I based my underclothes on a series of drawings in a manuscript of Bathsheba heading for the tub, dropping clothing all the way. First are her pattens, then slippers, then hose and belt. Next is a heap of fur and fabric that I’m reading as a houpellande, then an tunic of the laced up sort, then a shirt, next is the A-line slip (that may be only Czech, as far as I know), then a wide bit of fabric that I’m reading as a hip-wrap, then an immensely long, narrow ribbon (stuha literally means, “ribbon”) with a pair of narrower loops at the one end and skinny ties at all 4 corners.
I had seen in a number of inventories a listing for stuhi and made an assumption that these were simply decorated ribbons or sashes although opaski (belts) are also listed elsewhere. No corsets or bodices or tit-bags were listed and I found that puzzling, although I had an “aha” moment when I saw that ribbon in the picture. It’s a breast wrap! The two loops go over the shoulders and the person is wound up in the wrap. The 4 ties are to hold things in place. If you’re very busty this wouldn’t be particularly comfortable, but I…. squash… is the politest way to say it, and this kind of thing acts and looks very like a sports bra.
I have plans to make another of the full-circle houpellandes at some point in the future, although making a proper headdress for the green one is where I am right now.
Houppelande – http://www.snipview.com/q/Houppelande

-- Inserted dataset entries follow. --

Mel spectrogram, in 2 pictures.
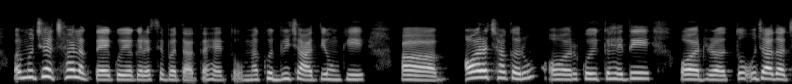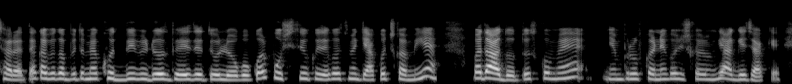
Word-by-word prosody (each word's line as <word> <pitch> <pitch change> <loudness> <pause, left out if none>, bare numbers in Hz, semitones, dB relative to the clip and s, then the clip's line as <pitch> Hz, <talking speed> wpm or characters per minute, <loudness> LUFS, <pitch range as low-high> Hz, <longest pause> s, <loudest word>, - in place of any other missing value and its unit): और - - +2
मुझे 330 +2 +3
अच्छा 345 -1 +3
लगता 275 -7 +1
है 215 0 +6
कोई 220 0 +1
अगर 215 0 0
ऐसे 215 +3 -3
बताता 210 -1 -2
है 210 -3 -3
तो - - -9
मैं 215 +2 -4
ख़ुद 270 -6 +1
भी 260 +3 -1
चाहती 235 -3 0
हूँ 225 -2 -2
कि 225 0 0 0.4
अ 205 -3 +4 0.3
और 305 +4 +8
अच्छा 315 -2 +3
करूँ 275 +4 +2 0.2
और 230 +1 0
कोई 255 -1 +3
कह 260 -2 +1
दे 275 +4 0 0.5
और 225 -1 +4 0.3
तो 275 - 0
वो 270 - -4
ज़्यादा 260 -3 +5
अच्छा 230 +1 -1
रहता 210 -1 -2
है। - - -4
कभी-कभी 260 -2 0
तो 265 - -4
मैं 260 - 0
ख़ुद 265 -8 0
भी 255 +3 -1
वीडियोज़ 245 -1 +2
भेज 230 0 +2
देती 235 -1 -1
हूँ 225 - +2
लोगों 210 0 0
को 275 - -1
और 300 - -1
पूछती 270 -1 -4
हूँ 260 - -3
कि 250 - -4
देखो 230 +3 0
इसमें 255 0 -4
क्या 215 -2 -1
कुछ 250 +1 -4
कमी 230 +6 -3
है 370 -3 -1 0.4
बता 285 -3 +7
दो 210 -3 -2
तो 200 +5 -7
उसको 265 +2 -4
मैं 290 +4 -2 0.4
इम्प्रूव 250 +1 -3
करने 240 -2 -2
की 245 - -7
कोशिश 255 -3 -4
करूँगी 235 +2 -5
आगे 225 -3 -1
जाके। 180 -4 -5
245 Hz, 245 wpm, -20 LUFS, 220-265 Hz, 0.5 s, और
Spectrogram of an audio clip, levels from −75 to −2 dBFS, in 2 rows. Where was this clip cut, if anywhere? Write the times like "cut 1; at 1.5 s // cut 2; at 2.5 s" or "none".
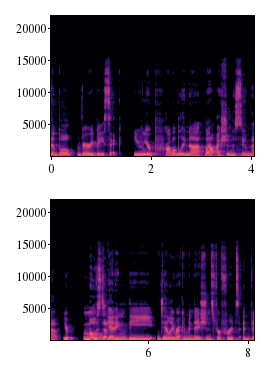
cut 1; at 1.8 s // cut 2; at 4.2 s // cut 3; at 4.6 s // cut 4; at 5.2 s // cut 5; at 6.1 s

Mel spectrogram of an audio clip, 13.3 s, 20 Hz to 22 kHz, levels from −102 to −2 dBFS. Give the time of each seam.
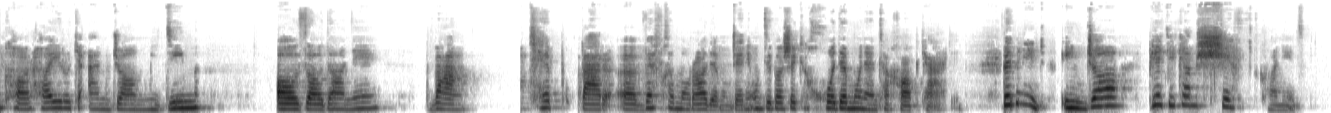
cut 1; at 5.2 s // cut 2; at 5.8 s // cut 3; at 7.3 s // cut 4; at 7.6 s // cut 5; at 10.0 s // cut 6; at 10.5 s

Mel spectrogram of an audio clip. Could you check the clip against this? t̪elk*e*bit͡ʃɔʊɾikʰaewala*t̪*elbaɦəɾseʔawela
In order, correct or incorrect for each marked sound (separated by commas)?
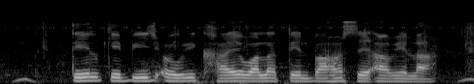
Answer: correct, correct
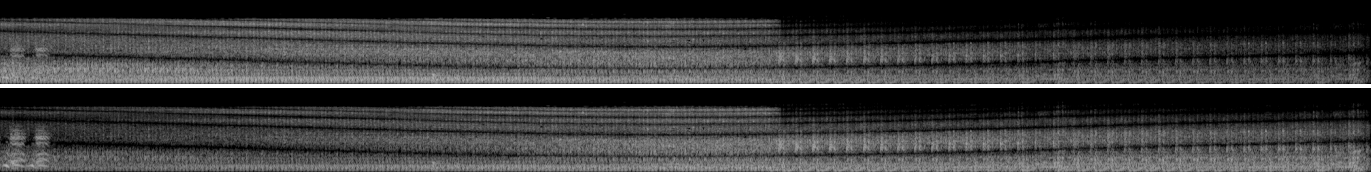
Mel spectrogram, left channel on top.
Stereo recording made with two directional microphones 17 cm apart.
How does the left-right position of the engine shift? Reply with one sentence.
You can hear the engine go from the left side to the right.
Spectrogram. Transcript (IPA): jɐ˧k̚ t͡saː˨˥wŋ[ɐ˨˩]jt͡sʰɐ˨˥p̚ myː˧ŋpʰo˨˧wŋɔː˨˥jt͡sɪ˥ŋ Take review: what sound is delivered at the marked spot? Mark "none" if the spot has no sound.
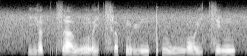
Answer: ɐ˨˩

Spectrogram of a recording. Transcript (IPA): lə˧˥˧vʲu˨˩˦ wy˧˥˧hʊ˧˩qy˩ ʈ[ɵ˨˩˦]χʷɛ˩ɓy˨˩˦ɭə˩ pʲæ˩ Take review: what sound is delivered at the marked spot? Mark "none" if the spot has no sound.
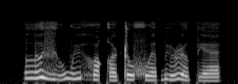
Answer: ʊ˨˩˦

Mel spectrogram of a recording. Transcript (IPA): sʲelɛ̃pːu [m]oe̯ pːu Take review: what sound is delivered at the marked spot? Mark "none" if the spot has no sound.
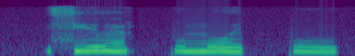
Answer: m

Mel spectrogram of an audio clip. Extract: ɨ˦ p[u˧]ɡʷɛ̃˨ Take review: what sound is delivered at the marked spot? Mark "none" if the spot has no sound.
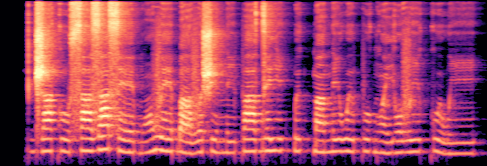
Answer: u˧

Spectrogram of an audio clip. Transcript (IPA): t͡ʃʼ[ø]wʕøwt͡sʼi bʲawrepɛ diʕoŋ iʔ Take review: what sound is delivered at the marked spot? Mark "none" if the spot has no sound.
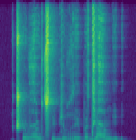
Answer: ø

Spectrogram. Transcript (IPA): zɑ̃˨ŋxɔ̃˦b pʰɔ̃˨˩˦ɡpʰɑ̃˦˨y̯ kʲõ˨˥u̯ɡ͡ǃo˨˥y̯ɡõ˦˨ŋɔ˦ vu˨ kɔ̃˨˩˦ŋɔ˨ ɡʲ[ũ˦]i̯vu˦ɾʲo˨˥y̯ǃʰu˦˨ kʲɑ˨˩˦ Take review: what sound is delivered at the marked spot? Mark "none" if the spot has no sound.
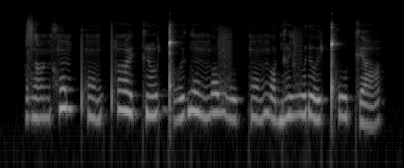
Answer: ũ˦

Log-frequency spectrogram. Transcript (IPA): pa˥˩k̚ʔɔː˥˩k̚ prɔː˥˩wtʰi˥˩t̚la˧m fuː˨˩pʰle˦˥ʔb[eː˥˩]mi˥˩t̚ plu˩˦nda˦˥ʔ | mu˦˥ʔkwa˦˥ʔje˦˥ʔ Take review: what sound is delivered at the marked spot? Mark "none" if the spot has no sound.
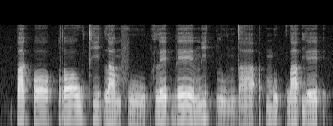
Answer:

Herigaut – http://www.snipview.com/q/Herigaut
Page created 6/3/15, published 6/10/15 (C)M. Bartlett
Last update 6/20/18